┌────────
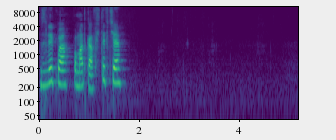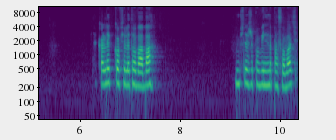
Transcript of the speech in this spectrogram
Zwykła pomadka w sztywcie. Taka lekko fioletowawa. Myślę, że powinna pasować.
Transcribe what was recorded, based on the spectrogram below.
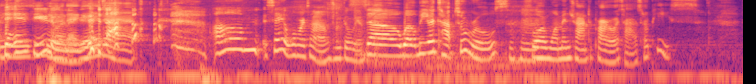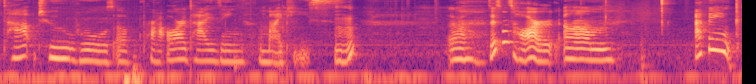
bitch. you doing a good job. Um, say it one more time. You threw me off. So, what would be your top two rules Mm-hmm. for a woman trying to prioritize her peace? Top two rules of prioritizing my peace. Mm-hmm. Uh, this one's hard. Um, I think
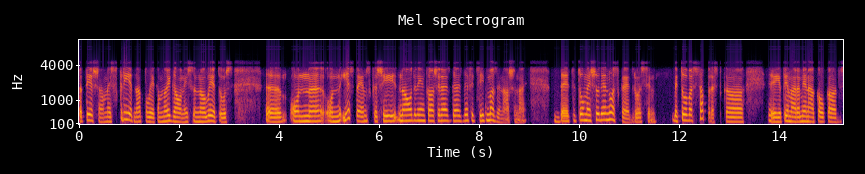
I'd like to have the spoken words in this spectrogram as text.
Pat tiešām mēs skrietni atpaliekam no Igaunijas un no Lietuvas. Uh, un, un iespējams, ka šī nauda vienkārši ir aizgājusi deficīta mazināšanai. Bet to mēs šodien noskaidrosim. Bet to var saprast, ka, e, ja, piemēram, ienāk kaut, kādas,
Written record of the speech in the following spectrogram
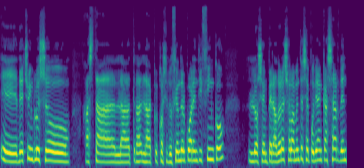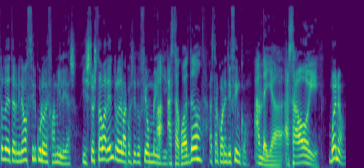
Eh, de hecho, incluso hasta la, la Constitución del 45, los emperadores solamente se podían casar dentro de determinado círculo de familias. Y esto estaba dentro de la constitución Meiji. ¿A- ¿Hasta cuándo? Hasta el 45. Anda ya, hasta hoy. Bueno,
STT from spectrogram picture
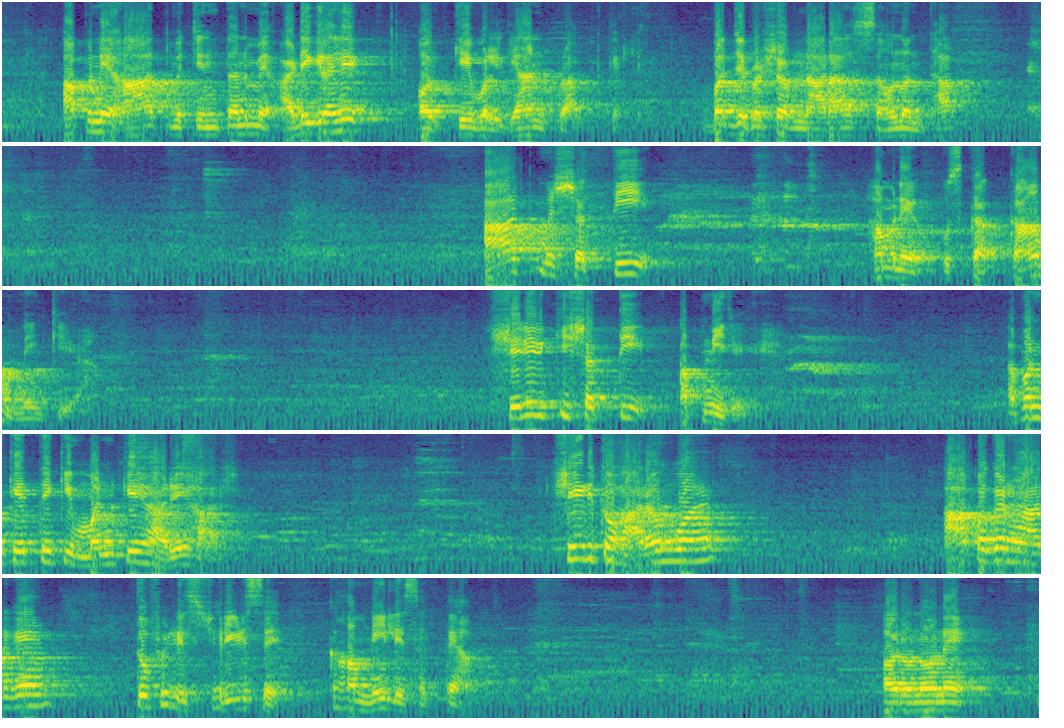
अपने आत्मचिंतन में अडिग रहे और केवल ज्ञान प्राप्त कर ले। वज्र प्रसव नाराज़ सौनन था। आत्मशक्ति हमने उसका काम नहीं किया। शरीर की शक्ति अपनी जगह अपन कहते कि मन के हारे हार। शरीर तो हारा हुआ है। आप अगर हार गए तो फिर इस शरीर से काम नहीं ले सकते आप। और उन्होंने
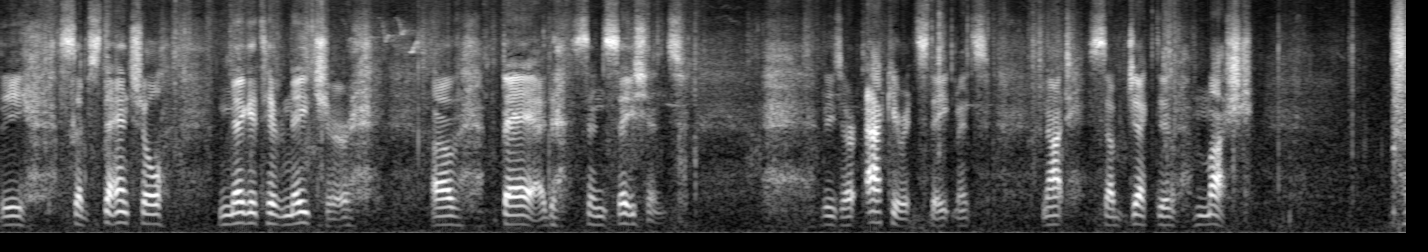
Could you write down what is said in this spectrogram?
the substantial negative nature of bad sensations. These are accurate statements, not subjective mush.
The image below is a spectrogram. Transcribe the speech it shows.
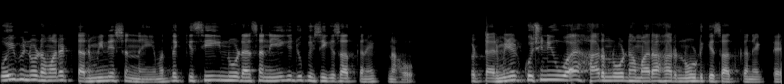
कोई भी नोड हमारा टर्मिनेशन नहीं है मतलब किसी नोड ऐसा नहीं है कि जो किसी के साथ कनेक्ट ना हो। तो टर्मिनेट कुछ नहीं हुआ है, हर नोड हमारा हर नोड के साथ कनेक्ट है।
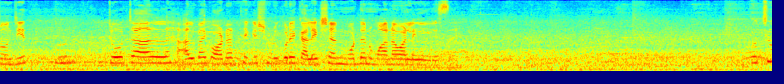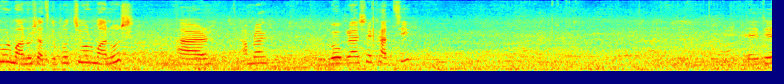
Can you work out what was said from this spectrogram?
রঞ্জিত। টোটাল আলবাইক অর্ডার থেকে শুরু করে collection more than one hour লেগে গেছে। প্রচুর মানুষ আজকে, প্রচুর মানুষ। আর আমরা গোগ্রাসে খাচ্ছি। এই যে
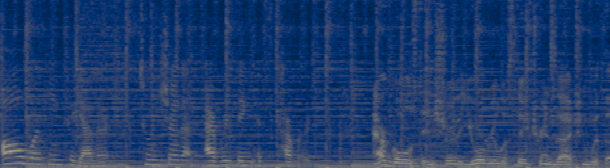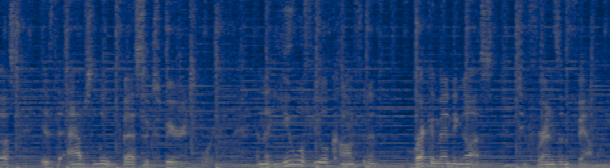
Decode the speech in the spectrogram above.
all working together to ensure that everything is covered. Our goal is to ensure that your real estate transaction with us is the absolute best experience for you, and that you will feel confident recommending us to friends and family.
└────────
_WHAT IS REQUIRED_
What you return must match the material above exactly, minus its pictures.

_YOUR RESPONSE_
Transcript of the speech in this spectrogram
Zwykła pomadka w sztywcie. Taka lekko fioletowawa. Myślę, że powinna pasować.
Transcribe what was recorded, based on the spectrogram below.
bitch. you doing a good job. Um, say it one more time. You threw me off. So, what would be your top two rules Mm-hmm. for a woman trying to prioritize her peace? Top two rules of prioritizing my peace. Mm-hmm. Uh, this one's hard. Um, I think
I'd like to have the spoken words in this spectrogram as text.
Pat tiešām mēs skrietni atpaliekam no Igaunijas un no Lietuvas. Uh, un, un iespējams, ka šī nauda vienkārši ir aizgājusi deficīta mazināšanai. Bet to mēs šodien noskaidrosim. Bet to var saprast, ka, e, ja, piemēram, ienāk kaut, kādas,
Written record of the speech in the following spectrogram
Eh, de hecho, incluso hasta la, la Constitución del 45, los emperadores solamente se podían casar dentro de determinado círculo de familias. Y esto estaba dentro de la constitución Meiji. ¿A- ¿Hasta cuándo? Hasta el 45. Anda ya, hasta hoy. Bueno,
STT from spectrogram picture
अपने आत्मचिंतन में अडिग रहे और केवल ज्ञान प्राप्त कर ले। वज्र प्रसव नाराज़ सौनन था। आत्मशक्ति हमने उसका काम नहीं किया। शरीर की शक्ति अपनी जगह अपन कहते कि मन के हारे हार। शरीर तो हारा हुआ है। आप अगर हार गए तो फिर इस शरीर से काम नहीं ले सकते आप। और उन्होंने
Could you write down what is said in this spectrogram?
the substantial negative nature of bad sensations. These are accurate statements, not subjective mush.
The image below is a spectrogram. Transcribe the speech it shows.
कोई भी नोड हमारा टर्मिनेशन नहीं है मतलब किसी नोड ऐसा नहीं है कि जो किसी के साथ कनेक्ट ना हो। तो टर्मिनेट कुछ नहीं हुआ है, हर नोड हमारा हर नोड के साथ कनेक्ट है।
Can you work out what was said from this spectrogram?
রঞ্জিত। টোটাল আলবাইক অর্ডার থেকে শুরু করে collection more than one hour লেগে গেছে। প্রচুর মানুষ আজকে, প্রচুর মানুষ। আর আমরা গোগ্রাসে খাচ্ছি। এই যে
Decode the speech in the spectrogram above.
all working together to ensure that everything is covered. Our goal is to ensure that your real estate transaction with us is the absolute best experience for you, and that you will feel confident recommending us to friends and family.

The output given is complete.